## Exercise instructions:
Note each line in the data below that holds "this", and copy it.

## Source information:
Content starts
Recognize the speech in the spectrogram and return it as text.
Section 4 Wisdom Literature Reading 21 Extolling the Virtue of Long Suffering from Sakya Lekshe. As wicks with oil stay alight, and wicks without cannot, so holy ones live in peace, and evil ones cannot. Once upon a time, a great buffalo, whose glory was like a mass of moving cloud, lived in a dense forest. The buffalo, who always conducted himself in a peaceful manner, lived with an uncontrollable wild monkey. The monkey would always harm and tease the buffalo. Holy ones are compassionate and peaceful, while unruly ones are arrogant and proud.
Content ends
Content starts
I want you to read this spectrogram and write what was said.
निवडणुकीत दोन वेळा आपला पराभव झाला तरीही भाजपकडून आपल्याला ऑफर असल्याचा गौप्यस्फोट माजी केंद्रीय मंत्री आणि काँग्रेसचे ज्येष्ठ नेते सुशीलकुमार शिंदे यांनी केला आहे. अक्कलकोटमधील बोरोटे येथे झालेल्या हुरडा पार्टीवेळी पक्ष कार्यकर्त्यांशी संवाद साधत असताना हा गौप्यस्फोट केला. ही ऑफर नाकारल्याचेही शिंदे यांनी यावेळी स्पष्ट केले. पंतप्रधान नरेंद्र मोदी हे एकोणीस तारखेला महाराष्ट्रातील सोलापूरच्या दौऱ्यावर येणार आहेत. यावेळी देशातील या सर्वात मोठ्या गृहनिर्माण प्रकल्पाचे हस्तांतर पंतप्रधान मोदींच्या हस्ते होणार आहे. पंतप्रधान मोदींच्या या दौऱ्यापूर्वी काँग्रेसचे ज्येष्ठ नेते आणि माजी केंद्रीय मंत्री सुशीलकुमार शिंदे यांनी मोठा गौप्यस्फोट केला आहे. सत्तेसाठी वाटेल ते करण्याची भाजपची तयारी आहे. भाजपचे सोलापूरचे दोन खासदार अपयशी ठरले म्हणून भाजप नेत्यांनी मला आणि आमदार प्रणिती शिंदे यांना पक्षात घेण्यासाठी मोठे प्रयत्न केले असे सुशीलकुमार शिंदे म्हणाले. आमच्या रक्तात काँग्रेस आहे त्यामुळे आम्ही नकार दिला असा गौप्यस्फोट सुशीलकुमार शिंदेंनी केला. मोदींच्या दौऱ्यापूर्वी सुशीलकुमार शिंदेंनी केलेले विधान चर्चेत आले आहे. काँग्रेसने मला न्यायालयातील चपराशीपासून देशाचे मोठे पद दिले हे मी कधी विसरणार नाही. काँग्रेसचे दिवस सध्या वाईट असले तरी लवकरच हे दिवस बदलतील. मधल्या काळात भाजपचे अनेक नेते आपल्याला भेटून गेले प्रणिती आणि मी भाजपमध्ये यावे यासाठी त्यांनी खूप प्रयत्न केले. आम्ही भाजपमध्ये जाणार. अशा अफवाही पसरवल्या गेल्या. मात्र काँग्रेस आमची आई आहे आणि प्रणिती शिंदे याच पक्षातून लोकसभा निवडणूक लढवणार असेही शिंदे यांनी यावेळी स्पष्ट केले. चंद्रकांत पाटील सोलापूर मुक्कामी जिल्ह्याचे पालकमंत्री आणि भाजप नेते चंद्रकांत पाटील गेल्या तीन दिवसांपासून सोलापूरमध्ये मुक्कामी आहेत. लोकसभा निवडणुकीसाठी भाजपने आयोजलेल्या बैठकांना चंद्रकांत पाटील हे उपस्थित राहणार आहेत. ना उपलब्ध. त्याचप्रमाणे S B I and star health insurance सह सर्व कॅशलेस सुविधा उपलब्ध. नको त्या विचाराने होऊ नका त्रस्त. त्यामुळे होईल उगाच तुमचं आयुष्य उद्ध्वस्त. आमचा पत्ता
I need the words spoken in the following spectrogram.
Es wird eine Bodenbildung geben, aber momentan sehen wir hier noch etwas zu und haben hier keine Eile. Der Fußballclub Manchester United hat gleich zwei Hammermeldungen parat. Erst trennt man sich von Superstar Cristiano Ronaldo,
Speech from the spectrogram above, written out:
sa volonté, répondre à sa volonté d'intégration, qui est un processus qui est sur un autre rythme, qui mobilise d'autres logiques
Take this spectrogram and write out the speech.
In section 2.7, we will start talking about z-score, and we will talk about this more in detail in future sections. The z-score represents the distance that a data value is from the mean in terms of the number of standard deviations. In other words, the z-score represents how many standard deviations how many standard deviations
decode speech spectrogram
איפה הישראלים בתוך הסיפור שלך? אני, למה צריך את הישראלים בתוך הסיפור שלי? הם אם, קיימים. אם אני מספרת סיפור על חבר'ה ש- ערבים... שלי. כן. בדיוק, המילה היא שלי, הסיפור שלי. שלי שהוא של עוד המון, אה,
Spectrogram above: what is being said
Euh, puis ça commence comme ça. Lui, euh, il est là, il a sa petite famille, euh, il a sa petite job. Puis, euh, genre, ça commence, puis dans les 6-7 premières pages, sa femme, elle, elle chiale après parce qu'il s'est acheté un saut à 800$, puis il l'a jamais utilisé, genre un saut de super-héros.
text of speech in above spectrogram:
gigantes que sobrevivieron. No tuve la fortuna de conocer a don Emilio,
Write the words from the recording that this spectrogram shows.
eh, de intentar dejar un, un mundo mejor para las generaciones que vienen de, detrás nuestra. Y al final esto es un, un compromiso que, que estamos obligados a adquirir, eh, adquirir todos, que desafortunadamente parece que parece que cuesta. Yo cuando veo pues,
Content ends
## The completed task:
I want you to read this spectrogram and write what was said.
Take this spectrogram and write out the speech.
In section 2.7, we will start talking about z-score, and we will talk about this more in detail in future sections. The z-score represents the distance that a data value is from the mean in terms of the number of standard deviations. In other words, the z-score represents how many standard deviations how many standard deviations
Write the words from the recording that this spectrogram shows.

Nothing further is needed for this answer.